Newspaper reports in 2010 cited his not being given a satisfying role in Cadbury after it was acquired by Kraft Foods Inc. as the reason for him leaving. Purohit says he loves food, and remembers his years there as “an emotional journey” and “the experience you gather from being in a stodgy company, and then to be part of a company which revived it”. He quit Cadbury as executive director, India marketing, Asia chocolate category.
He says matter-of-factly that Levi Strauss offered him a chance to be part of an emotionally relevant brand like Cadbury and an opportunity to head a business.

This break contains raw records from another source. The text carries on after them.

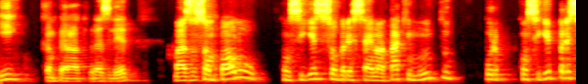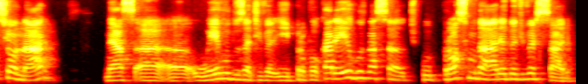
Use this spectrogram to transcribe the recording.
e Campeonato Brasileiro, mas o São Paulo conseguia se sobressair no ataque muito por conseguir pressionar né, a, a, o erro dos adversários e provocar erros nessa, tipo, próximo da área do adversário.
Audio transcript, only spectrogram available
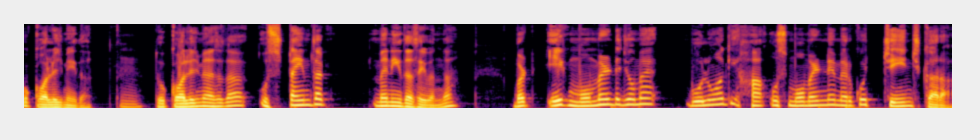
वो कॉलेज में ही था। हम्म, तो कॉलेज में ऐसा था उस टाइम तक मैं नहीं था सही बंदा। बट एक मोमेंट जो मैं बोलूँगा कि हाँ उस मोमेंट ने मेरे को चेंज करा।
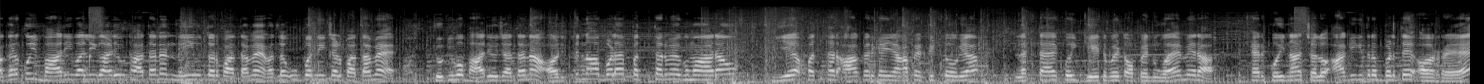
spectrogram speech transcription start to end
अगर कोई भारी वाली गाड़ी उठाता ना, नहीं उतर पाता मैं। मतलब ऊपर नहीं चढ़ पाता मैं, क्योंकि वो भारी हो जाता ना। और इतना बड़ा पत्थर मैं घुमा रहा हूँ। ये पत्थर आकर के यहाँ पे फिट हो गया। लगता है कोई गेट वेट ओपन हुआ है मेरा। खैर, कोई ना, चलो आगे की तरफ़ बढ़ते और रहे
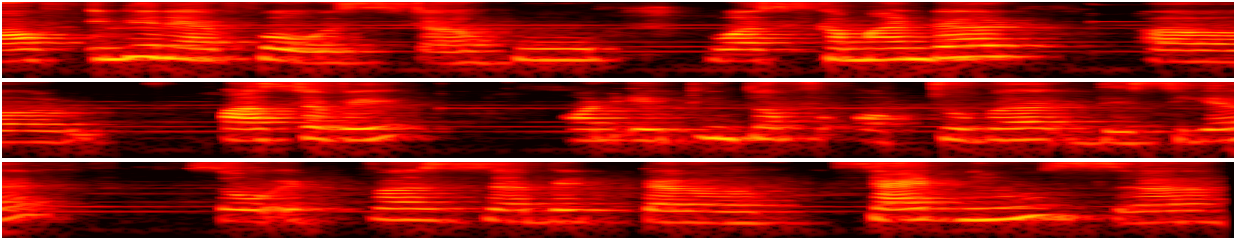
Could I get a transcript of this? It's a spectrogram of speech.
of Indian Air Force, who was commander, passed away on 18th of October this year. So it was a bit uh, sad news. Uh,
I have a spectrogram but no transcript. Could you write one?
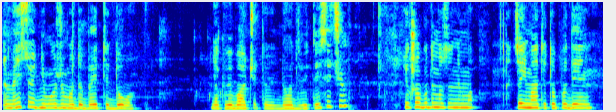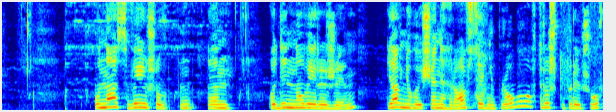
ми сьогодні можемо добити до, як ви бачите, до 2000, якщо будемо займати топ-1. У нас вийшов ем, один новий режим. Я в нього ще не грав, сьогодні пробував, трошки прийшов.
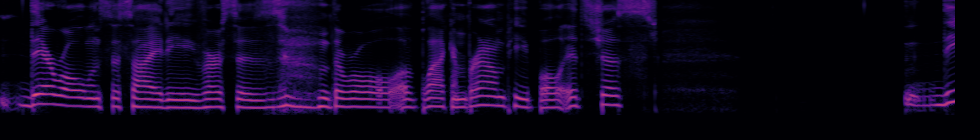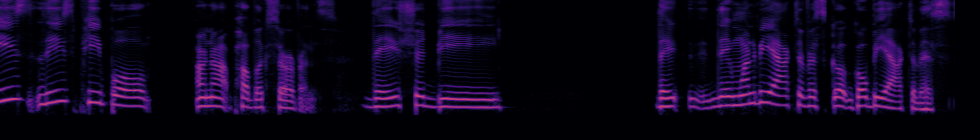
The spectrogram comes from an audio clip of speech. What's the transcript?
their role in society versus the role of black and brown people. It's just these these people are not public servants. They should be they they want to be activists, go go be activists.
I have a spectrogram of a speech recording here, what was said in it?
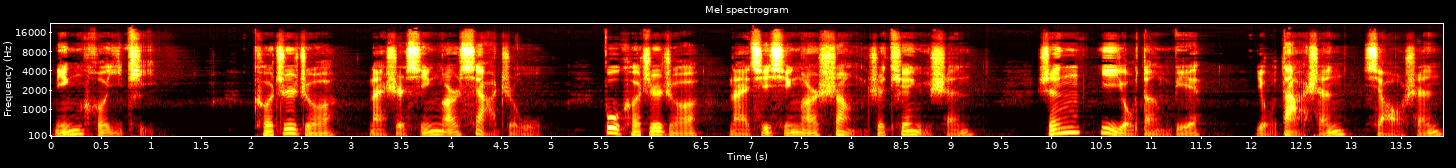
凝合一体。可知者，乃是形而下之物；不可知者，乃其形而上之天与神。神亦有等别。有大神、小神、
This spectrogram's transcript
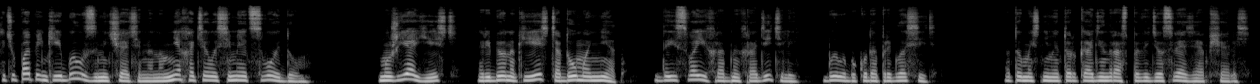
Хоть у папеньки и было замечательно, но мне хотелось иметь свой дом. Мужья есть, ребенок есть, а дома нет. Да и своих родных родителей было бы куда пригласить. А то мы с ними только один раз по видеосвязи общались,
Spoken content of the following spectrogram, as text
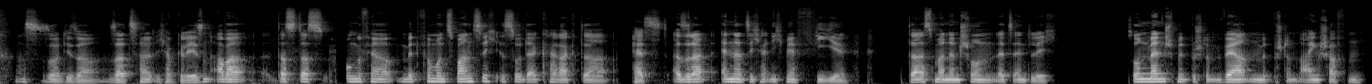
das ist so dieser Satz halt, ich habe gelesen, aber dass das ungefähr mit 25 ist so der Charakter fest. Also da ändert sich halt nicht mehr viel. Da ist man dann schon letztendlich so ein Mensch mit bestimmten Werten, mit bestimmten Eigenschaften.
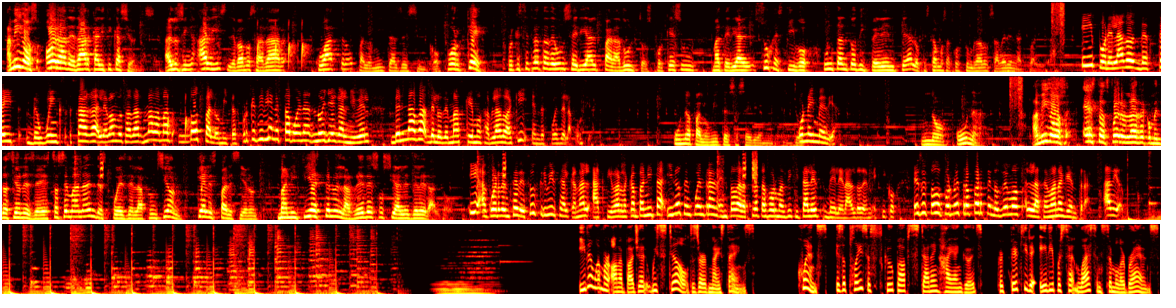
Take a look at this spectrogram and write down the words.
Amigos, hora de dar calificaciones. A Losing Alice le vamos a dar cuatro palomitas de 5. ¿Por qué? Porque se trata de un serial para adultos, porque es un material sugestivo un tanto diferente a lo que estamos acostumbrados a ver en la actualidad. Y por el lado de Fate The Winx Saga le vamos a dar nada más dos palomitas, porque si bien está buena, no llega al nivel de nada de lo demás que hemos hablado aquí en Después de la Función. Una palomita esa serie, amigos. Yo- Una y media. No, una. Amigos, estas fueron las recomendaciones de esta semana en Después de la Función. ¿Qué les parecieron? Manifiéstenlo en las redes sociales del Heraldo. Y acuérdense de suscribirse al canal, activar la campanita y nos encuentran en todas las plataformas digitales del Heraldo de México. Eso es todo por nuestra parte, nos vemos la semana que entra. Adiós. Even when we're on a budget, we still deserve nice things. Quince is a place to scoop up stunning high-end goods for 50 to 80% less than similar brands.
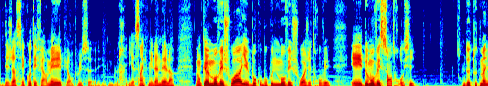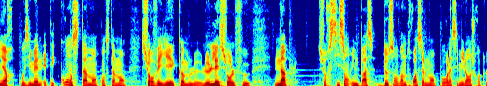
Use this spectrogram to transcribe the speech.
déjà, c'est côté fermé, et puis en plus, il y a 5000 années là. Donc, mauvais choix. Il y a eu beaucoup, beaucoup de mauvais choix, j'ai trouvé. Et de mauvais centres aussi. De toute manière, Ozymen était constamment, constamment surveillé, comme le lait sur le feu. Naples, sur 601 passes, 223 seulement pour l'AC Milan. Je crois que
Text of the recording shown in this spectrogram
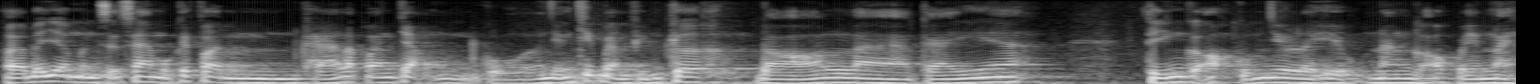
Và bây giờ mình sẽ sang một cái phần khá là quan trọng của những chiếc bàn phím cơ. Đó là cái à, tiếng gõ cũng như là hiệu năng gõ của em này.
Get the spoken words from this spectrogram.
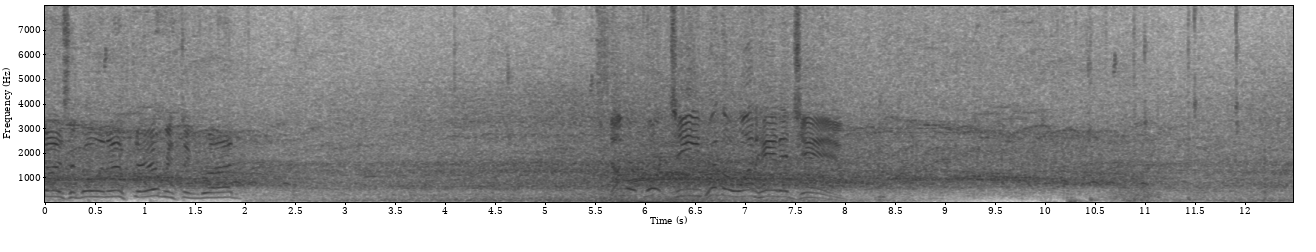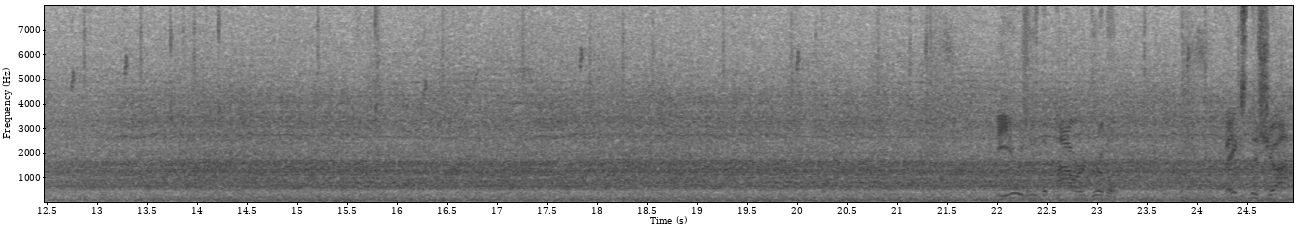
guys are going after everything, Brad. Number 14 with a one-handed jam. He uses the power dribble. Fakes the shot.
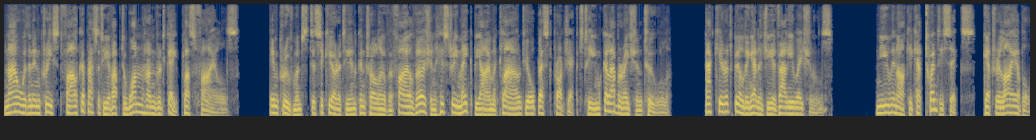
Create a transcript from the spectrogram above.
now with an increased file capacity of up to 100k plus files. Improvements to security and control over file version history make BI BIMcloud your best project team collaboration tool. Accurate building energy evaluations. New in ArchiCAD 26, get reliable,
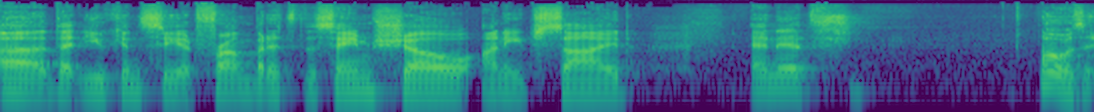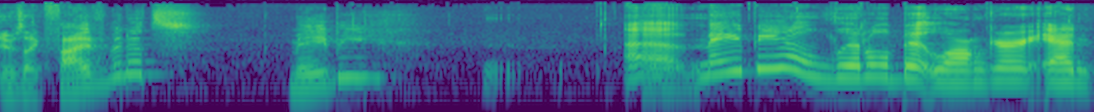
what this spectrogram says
uh, that you can see it from, but it's the same show on each side, and it's what was it? It was like five minutes, maybe. Uh, maybe a little bit longer, and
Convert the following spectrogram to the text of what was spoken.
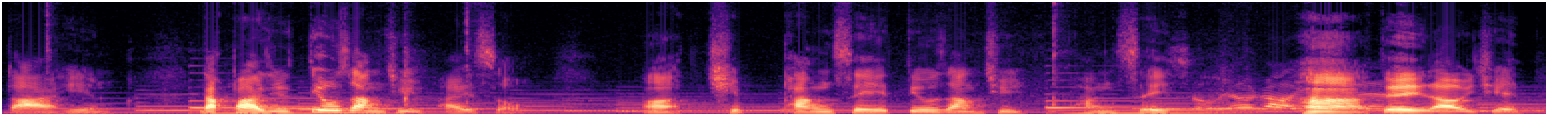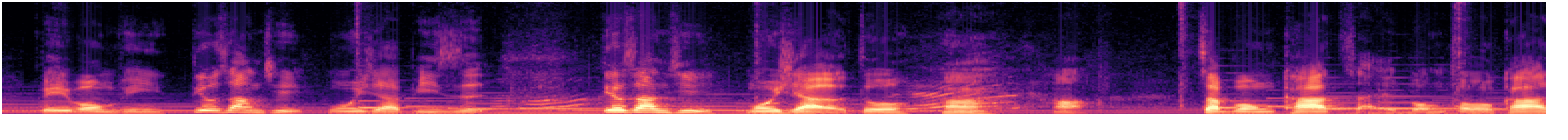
大型；六拍就丢上去，拍手。啊，七螃蟹丢上去，螃蟹。手要绕一圈。啊，对，绕一圈。北风皮丢上去，摸一下鼻子；丢上去，摸一下耳朵。啊啊！十蒙卡，十蒙头卡，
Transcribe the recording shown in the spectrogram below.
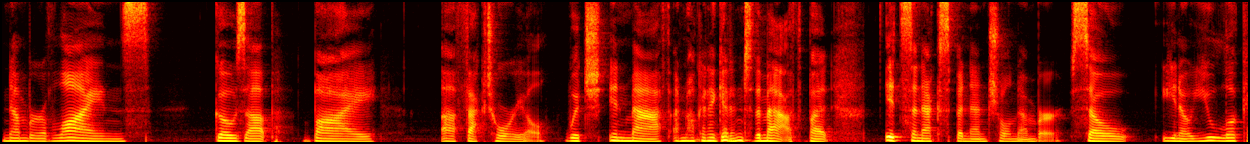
number of lines goes up by a factorial, which in math, I'm not going to get into the math, but it's an exponential number. So, you know, you look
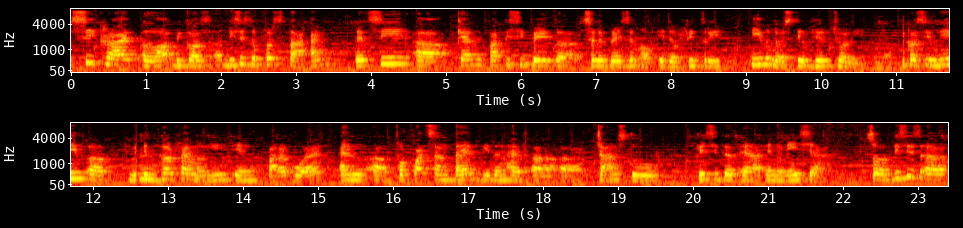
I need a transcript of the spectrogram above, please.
she cried a lot because uh, this is the first time that she uh, can participate the celebration of Idul Fitri even though still virtually yeah. because she live uh, with mm. her family in Paraguay and uh, for quite some time didn't have a, a chance to visit uh, Indonesia so this is a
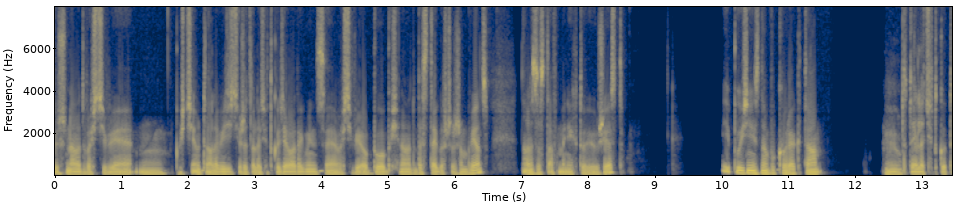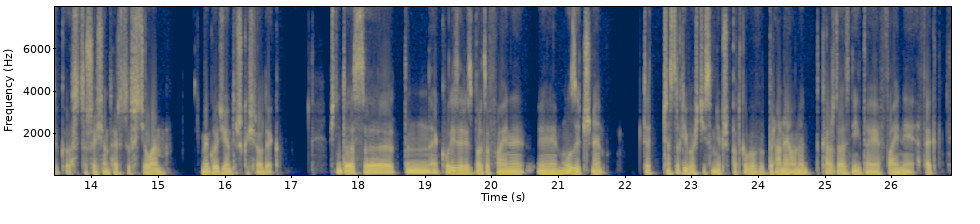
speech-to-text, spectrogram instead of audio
już nawet właściwie mm, puściłem to, ale widzicie, że to leciutko działa, tak więc e, właściwie byłoby się nawet bez tego, szczerze mówiąc. Ale zostawmy, niech to już jest. I później znowu korekta. Mm, tutaj leciutko tylko 160 Hz ściąłem. Wygładziłem troszkę środek. Właśnie to jest, e, ten equalizer jest bardzo fajny, e, muzyczny. Te częstotliwości są nieprzypadkowo wybrane. One, każda z nich daje fajny efekt.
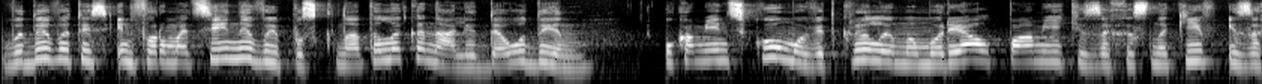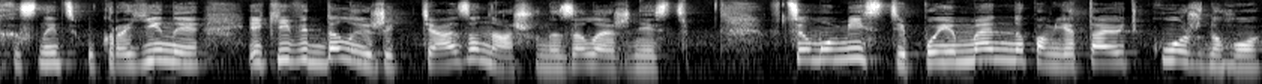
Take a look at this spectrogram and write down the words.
Ви дивитесь інформаційний випуск на телеканалі Д1. У Кам'янському відкрили меморіал пам'яті захисників і захисниць України, які віддали життя за нашу незалежність. В цьому місті поіменно пам'ятають кожного,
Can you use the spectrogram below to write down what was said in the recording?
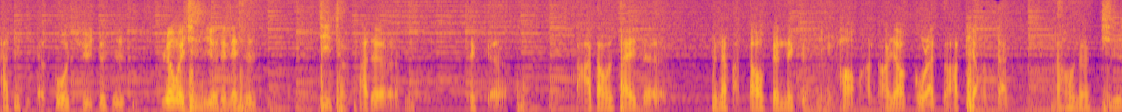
他自己的过去，就是认为其实有点类似继承他的那个拔刀斋的就那把刀跟那个名号嘛，然后要过来找他挑战。然后呢，其实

Purohit has more than 23 years’ experience of managing businesses and brands in different consumer product industries, from apparel to food and confectionery, oil and gas, paints and luggage. He’s had stints with Mobil Oil, Asian Paints, Aristocrat Luggage and Goodlass Nerolac Paints in marketing, business development, strategy and sales. But like food, he says, “apparel makes you so much invested, you like to come to work”.
His 11 years at Cadbury probably tested the marketing and finance skills he picked up at the Indian Institute of Management, Bangalore, more than the mechanical engineering lessons he learnt at the National Institute of Technology Karnataka, Surathkal.
Analysts who track the retail sector say Purohit was a top performer at Cadbury—a key leadership member involved in damage control when the worms-in-chocolate crisis, easily one of the worst in Cadbury’s history, broke out in 2003 in India—and was brought in to increase Levi’s market share in India.
As the retail sector underwent a crisis during the 2008-09 economic downturn, apparel brands realigned strategies and closed non-performing stores. Levi Strauss phased out its semi-formal wear brand Dockers in 2009 in India owing to unsatisfying sales.
Apparel retailers faced another challenge when cotton prices soared to Rs 62,000 a candy (a candy is 365kg), pushing up garment prices by 20-25% between 2010-11. A candy cost about Rs 40,000 as of September. Sales have been hit, and retailers are now depending on big discounts to offload inventory—they are also relying on innovation.
Last year, Levi Strauss introduced custom-fit jeans for women, to fit the curve of their bodies. Nearly 60,000 body types were researched across the world before zeroing in on four—slight, demi, bold and supreme. The supreme variety is not available in India.
“This was great because so many women, including my wife, had earlier complained that the jeans don’t fit them,” says Purohit. Conversion rates, or a calculation of actual sales in stores, have shot up to 90-95%, he says.
During the early months of his current job, Purohit would travel a lot, visiting stores across cities. Now, he travels for about a week to 10 days in a month. On other days, though, he works for about 10 hours a day and likes taking work home. Even on weekends, when he works for a few hours, he says he never stops thinking about work. “I chew the cod and like to reflect on a few things that happen during the day. Solutions come out of reflections.”
He confesses to checking his email once a day. He glances through what is important, and believes the need to respond to emails stems from “the inability to differentiate between urgent and important”.
Ask him if he has a retirement plan, and he speaks of the Clint Eastwood-directed film Unforgiven. Though successful, he says, Eastwood was a one-dimensional actor till he hit the age of 60 and started directing. “He is an inspiration. If I am productive till I die, I would love to do different things like that, those that would make a difference,” he says.